|Image: Wikimedia Commons|
A batch of several hundred eggs, precisely arranged in uniform rows, moves along a conveyor belt, coming to a halt beneath a machine linked to a jumble of tubes.
Once in position, the machine robotically lowers itself and then simultaneously punctures each egg with a rack of hypodermic needles.
Through these needles, a mix of vaccines and antibiotics is injected into the egg — and so into the unborn chick inside, which three days later will hatch out.
If the scene sounds like something from a science-fiction film, then that is hardly a surprise. Today, large-scale poultry production has precious little to do with green fields and ruddy-cheeked farmers.
Every year, more than 40 billion chickens are slaughtered worldwide for meat, the vast majority of them intensively factory-farmed.
The bottom line is profit. All that matters is the volume in which these animals, bred to hit their genetically-modified slaughter weights within 35 days of hatching, can be churned out.
Given the intensity of the production systems (raised in sheds of 50,000 birds, each will be lucky to have the space of a piece of A4 paper in which to live), the dangers of disease are massively magnified.
And so it is to prevent this that the chickens are vaccinated before birth against common diseases.
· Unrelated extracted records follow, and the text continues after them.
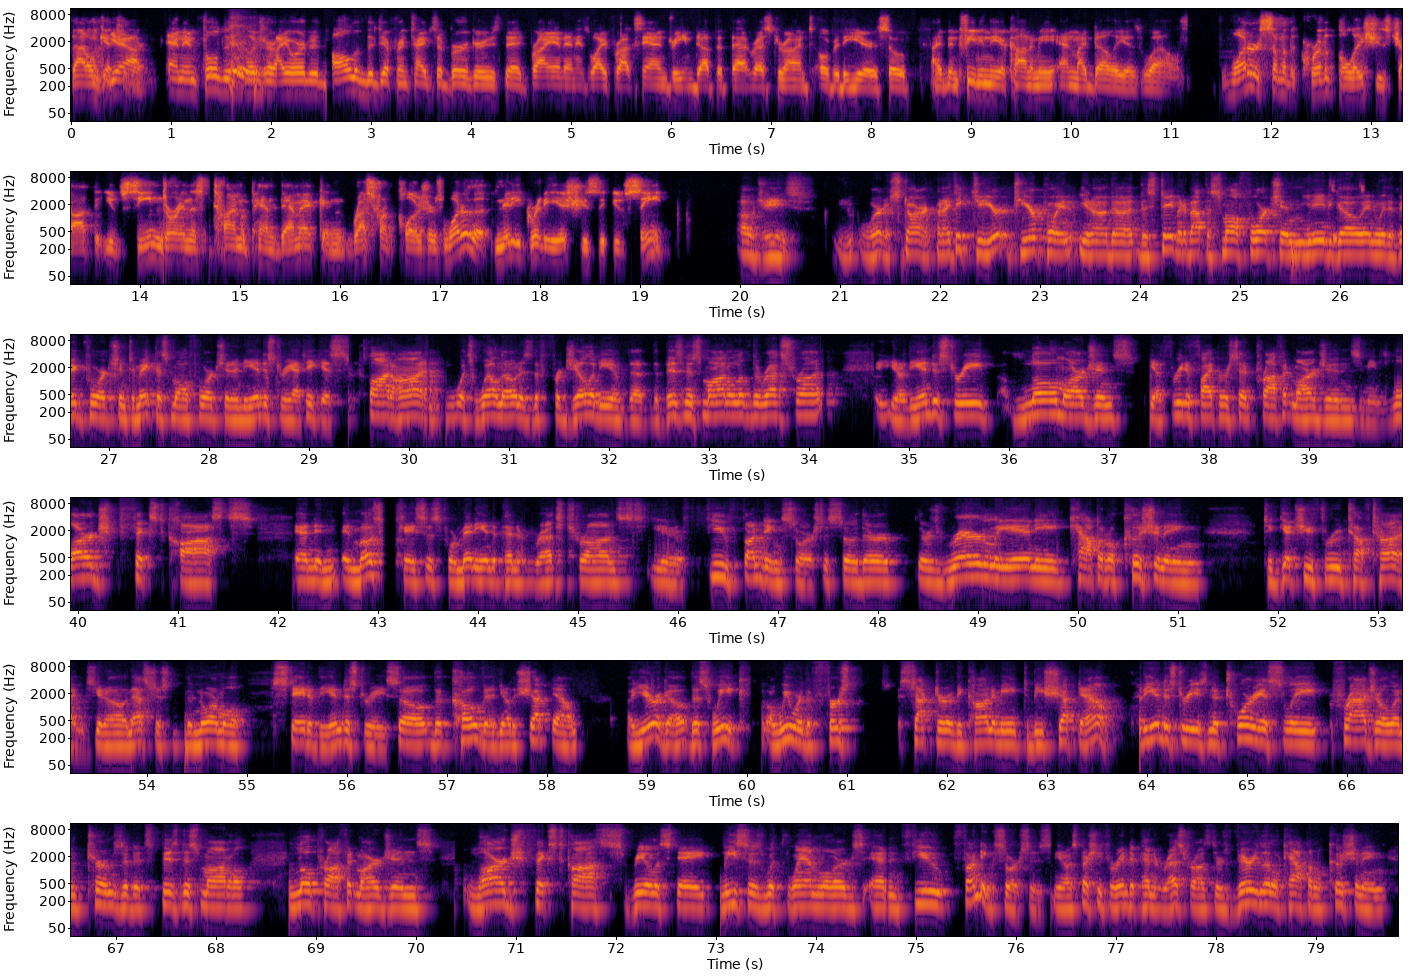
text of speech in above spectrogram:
that'll get yeah. you And in full disclosure, I ordered all of the different types of burgers that Brian and his wife Roxanne dreamed up at that restaurant over the years. So I've been feeding the economy and my belly as well. What are some of the critical issues, Jot, that you've seen during this time of pandemic and restaurant closures? What are the nitty gritty issues that you've seen? Oh, geez where to start. But I think to your to your point, you know, the the statement about the small fortune, you need to go in with a big fortune to make the small fortune in the industry, I think is spot on. What's well known as the fragility of the the business model of the restaurant. You know, the industry, low margins, you know, three to five percent profit margins. I mean, large fixed costs and in, in most cases for many independent restaurants you know few funding sources. So there there's rarely any capital cushioning to get you through tough times you know and that's just the normal state of the industry. So the covid you know the shutdown a year ago this week uh, we were the first sector of the economy to be shut down. The industry is notoriously fragile in terms of its business model low profit margins large fixed costs, real estate, leases with landlords, and few funding sources. You know, especially for independent restaurants, there's very little capital cushioning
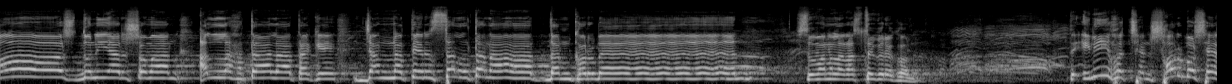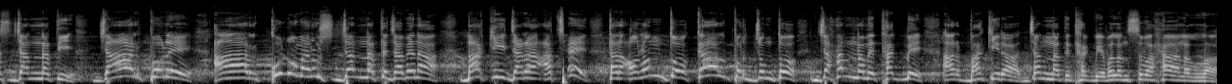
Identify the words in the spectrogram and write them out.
দশ দুনিয়ার সমান আল্লাহ তাআলা তাকে জান্নাতের সালতানাত দান করবেন। সুবহানাল্লাহ, রাস্তায় করে তো ইনি হচ্ছেন সর্বশেষ জান্নাতি, যার পরে আর কোনো মানুষ জান্নাতে যাবে না। বাকি যারা আছে, তারা অনন্ত কাল পর্যন্ত জাহান্নামে থাকবে, আর বাকিরা জান্নাতে থাকবে। বলেন সুবহানাল্লাহ।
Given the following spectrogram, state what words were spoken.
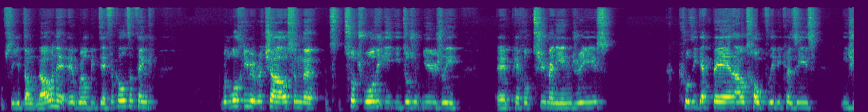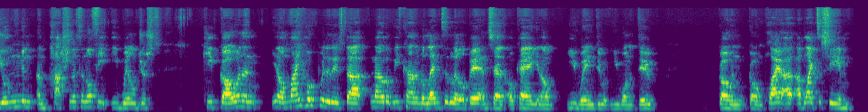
obviously, you don't know, and it, it will be difficult. I think we're lucky with Richarlison that touch wood, he, he doesn't usually uh, pick up too many injuries could he get burned out? Hopefully, because he's he's young and, and passionate enough, he, he will just keep going. And you know, my hope with it is that now that we've kind of relented a little bit and said, okay, you know, you win, do what you want to do, go and go and play. I, would like to see him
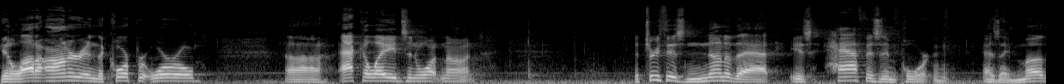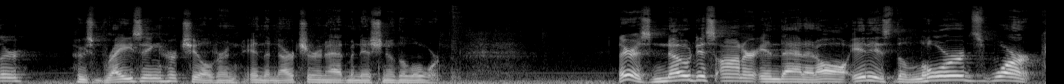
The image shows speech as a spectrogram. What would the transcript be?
get a lot of honor in the corporate world, uh, accolades and whatnot. The truth is, none of that is half as important as a mother who's raising her children in the nurture and admonition of the Lord. There is no dishonor in that at all. It is the Lord's work.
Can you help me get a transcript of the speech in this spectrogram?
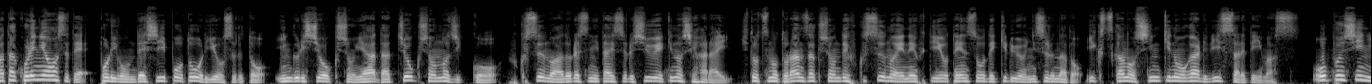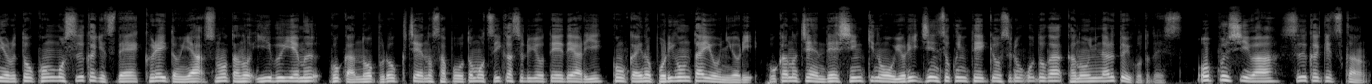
またこれに合わせてポリゴンで C ポートを利用するとイングリッシュオークションやダッチオークションの実行、複数のアドレスに対する収益の支払い、一つのトランザクションで複数の NFT を転送できるようにするなどいくつかの新機能がリリースされています。オープン シー によると今後数ヶ月でクレイトンやその他の EVM 互換のブロックチェーンのサポートも追加する予定であり、今回のポリゴン対応により、他のチェーンで新機能をより迅速に提供することが可能になるということです。オープン C は数ヶ月間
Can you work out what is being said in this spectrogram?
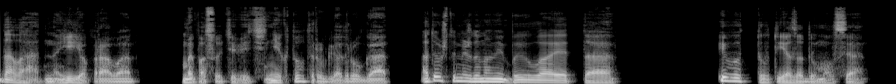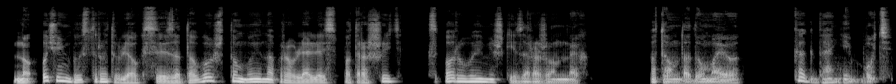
да ладно, ее право. Мы, по сути, ведь никто друг для друга. А то, что между нами было, это... И вот тут я задумался. Но очень быстро отвлекся из-за того, что мы направлялись потрошить споровые мешки зараженных. Потом додумаю. Когда-нибудь.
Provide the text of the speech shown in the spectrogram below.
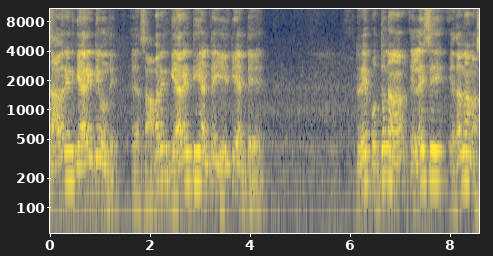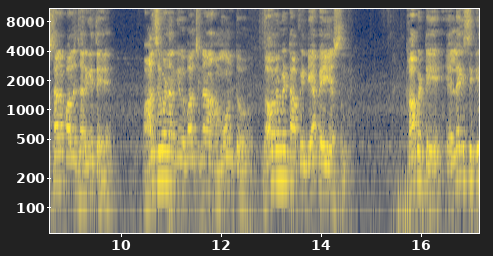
సావరీన్ గ్యారంటీ ఉంది. సావరిన్ గ్యారంటీ అంటే ఏంటి అంటే రేపొద్దున ఎల్ఐసి ఏదన్నా నష్టాల పాలు జరిగితే పాలసీ హోల్డర్కి ఇవ్వాల్సిన amount government of India pay చేస్తుంది. కాబట్టి ఎల్ఐసికి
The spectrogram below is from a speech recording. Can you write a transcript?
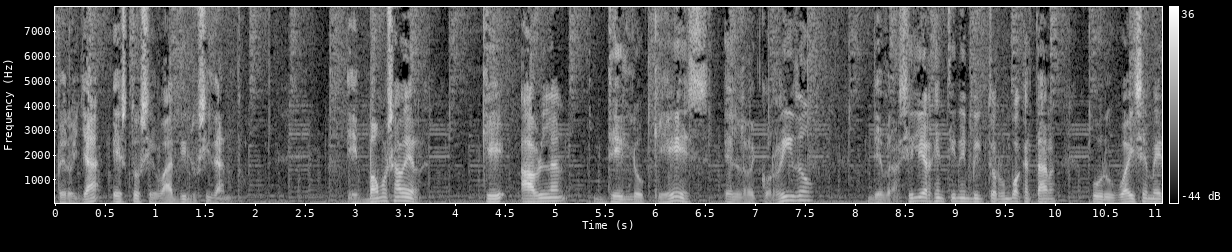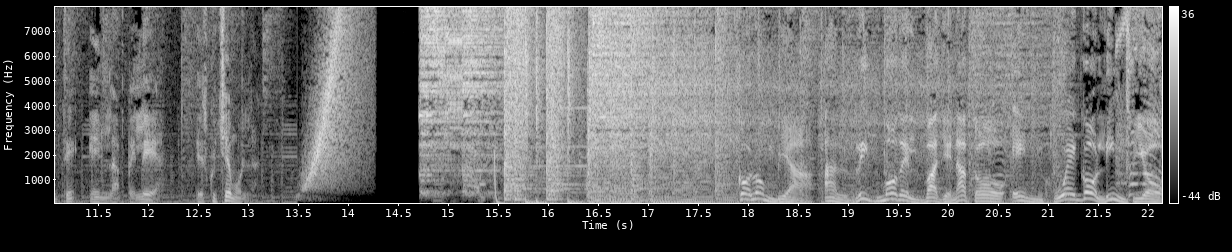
pero ya esto se va dilucidando. Eh, vamos a ver que hablan de lo que es el recorrido de Brasil y Argentina en Víctor rumbo a Qatar. Uruguay se mete en la pelea. Escuchémosla. Colombia, al ritmo del vallenato en juego limpio.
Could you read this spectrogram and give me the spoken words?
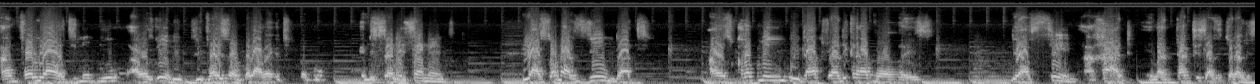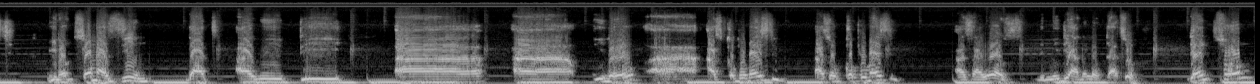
and follower of Tinubu, I was going to be the voice of Bola Tinubu in the The Senate. Senate. Yeah, some assumed that I was coming with that radical voice they have seen and heard in my practice as a journalist. You know, some assume that I will be, uh, uh, you know, uh, as compromising, as uncompromising as I was, the media and all of that. So then some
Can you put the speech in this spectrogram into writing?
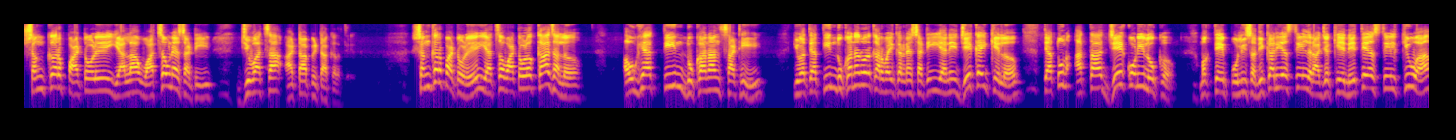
शंकर पाटोळे याला वाचवण्यासाठी जीवाचा आटापिटा करते. शंकर पाटोळे याचं वाटोळं का झालं? अवघ्या तीन दुकानांसाठी किंवा त्या तीन दुकानांवर कारवाई करण्यासाठी याने जे काही केलं त्यातून आता जे कोणी लोक मग ते पोलीस अधिकारी असतील राजकीय नेते असतील किंवा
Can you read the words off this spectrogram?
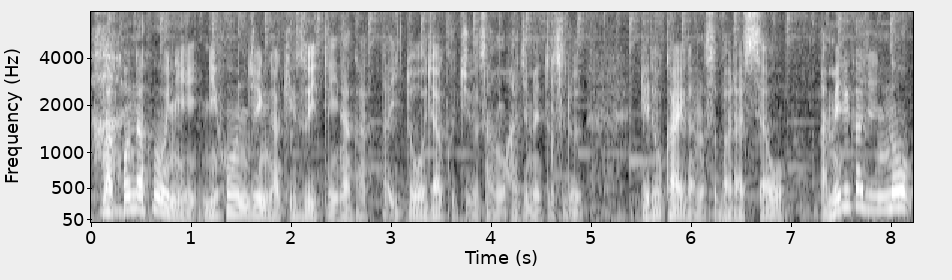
はい。まあこんな風に日本人が気づいていなかった伊藤若冲さんをはじめとする江戸絵画の素晴らしさをアメリカ人の、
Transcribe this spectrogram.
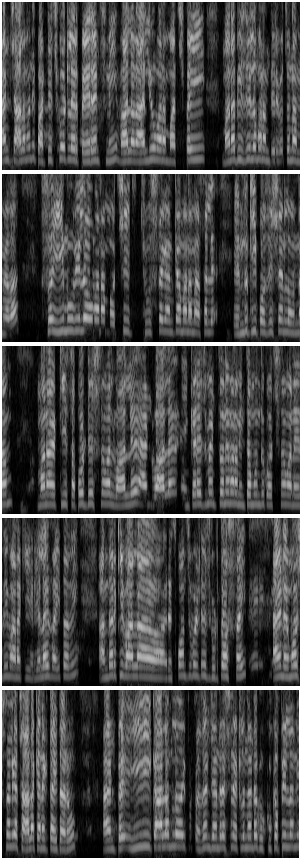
అండ్ చాలా మంది పట్టించుకోవట్లేరు పేరెంట్స్ని. వాళ్ళ వాల్యూ మనం మర్చిపోయి మన బిజీలో మనం తిరుగుతున్నాం కదా. సో ఈ మూవీలో మనం వచ్చి చూస్తే కనుక మనం అసలు ఎందుకు ఈ పొజిషన్లో ఉన్నాం? మనకి సపోర్ట్ చేసిన వాళ్ళు వాళ్ళే అండ్ వాళ్ళ ఎంకరేజ్మెంట్తోనే మనం ఇంత ముందుకు వచ్చినాం అనేది మనకి రియలైజ్ అవుతుంది అందరికీ వాళ్ళ రెస్పాన్సిబిలిటీస్ గుర్తొస్తాయి. అండ్ ఎమోషనల్గా చాలా కనెక్ట్ అవుతారు అండ్ ఈ కాలంలో ఇప్పుడు ప్రజెంట్ జనరేషన్ ఎట్లుందంటే ఒక కుక్క పిల్లని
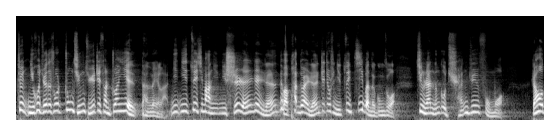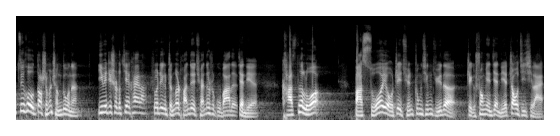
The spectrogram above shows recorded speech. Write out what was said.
就你会觉得说，中情局这算专业单位了。你你最起码你你识人认人，对吧？判断人，这就是你最基本的工作，竟然能够全军覆没。然后最后到什么程度呢？因为这事儿都揭开了，说这个整个团队全都是古巴的间谍。卡斯特罗把所有这群中情局的。这个双面间谍召集起来，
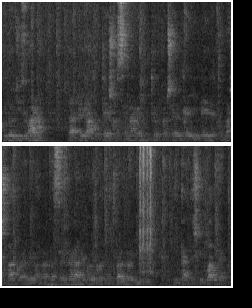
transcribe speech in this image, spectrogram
koji dođu izvana jako teško se nametnuti od početka i ne ide to baš tako, jer onda da se iznenade koliko je to tvrdo i, i taktički kvalitetno.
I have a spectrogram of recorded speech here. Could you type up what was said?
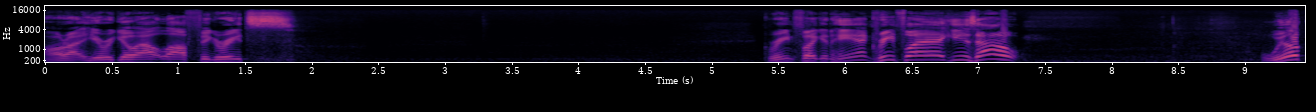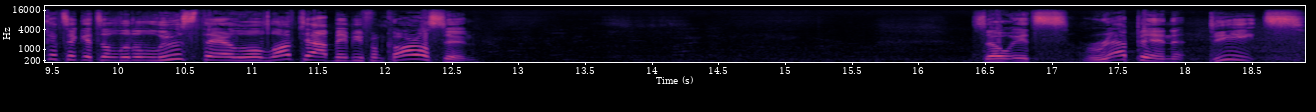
All right, here we go. Outlaw figure eights. Green flag in hand. Green flag, is out. Wilkinson gets a little loose there, a little love tap maybe from Carlson. So it's Reppin Dietz.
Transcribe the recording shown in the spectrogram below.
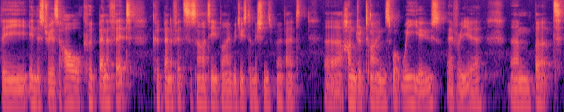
the industry as a whole could benefit, could benefit society by reduced emissions by about uh, 100 times what we use every year. Um, but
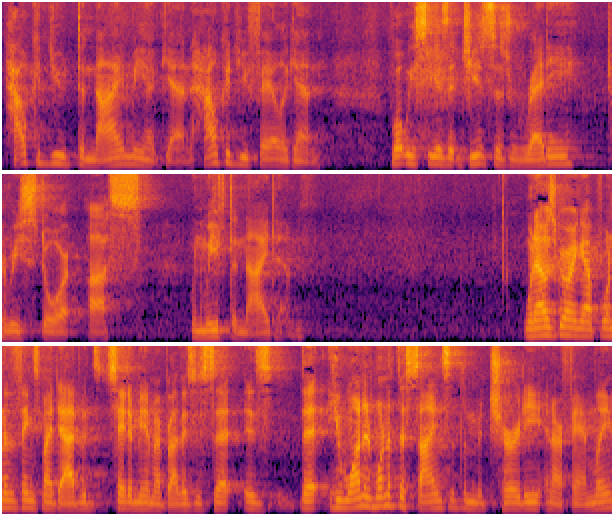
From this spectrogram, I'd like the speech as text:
How could you deny me again? How could you fail again? What we see is that Jesus is ready to restore us when we've denied him. When I was growing up, one of the things my dad would say to me and my brothers is that, is that he wanted one of the signs of the maturity in our family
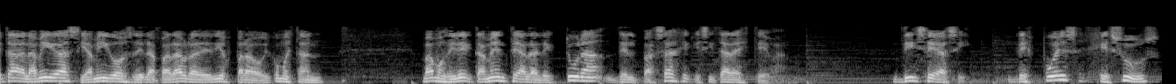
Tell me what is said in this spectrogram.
¿Qué tal amigas y amigos de la palabra de Dios para hoy? ¿Cómo están? Vamos directamente a la lectura del pasaje que citara Esteban. Dice así, después Jesús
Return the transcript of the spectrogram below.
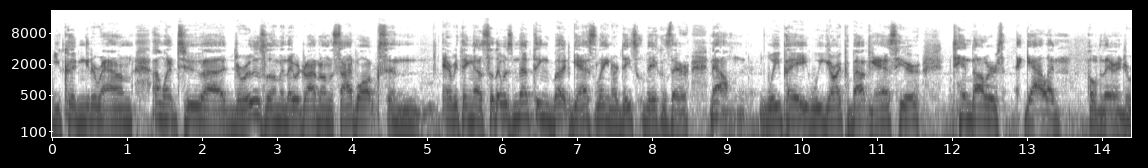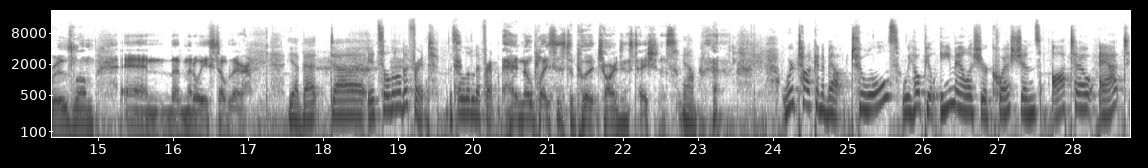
You couldn't get around. I went to uh, Jerusalem and they were driving on the sidewalks and everything else. So there was nothing but gasoline or diesel vehicles there. Now, we pay, we gripe about gas here, $10 a gallon over there in Jerusalem and the Middle East over there. Yeah, that uh, it's a little different. It's a little different. Had no places to put charging stations. Yeah. We're talking about tools. We hope you'll email us your questions, auto at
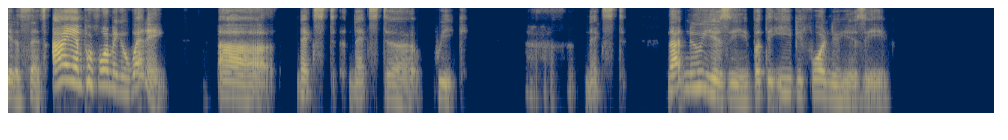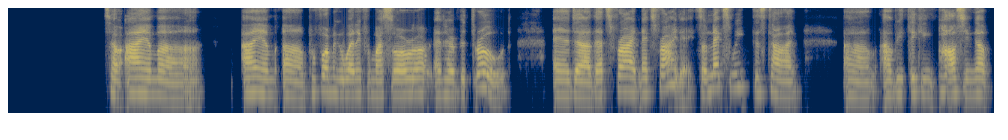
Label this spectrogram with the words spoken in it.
get a sense i am performing a wedding uh next next uh week uh, next not New Year's Eve, but the eve before New Year's Eve. So I am uh I am uh, performing a wedding for my soror and her betrothed. And uh, that's Friday next Friday. So next week this time, um, I'll be thinking polishing up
They are often also dosed up with antibiotics — a preventative measure that is easier and cheaper than dealing with individual illnesses at a later date.
Sources: Real Farmacy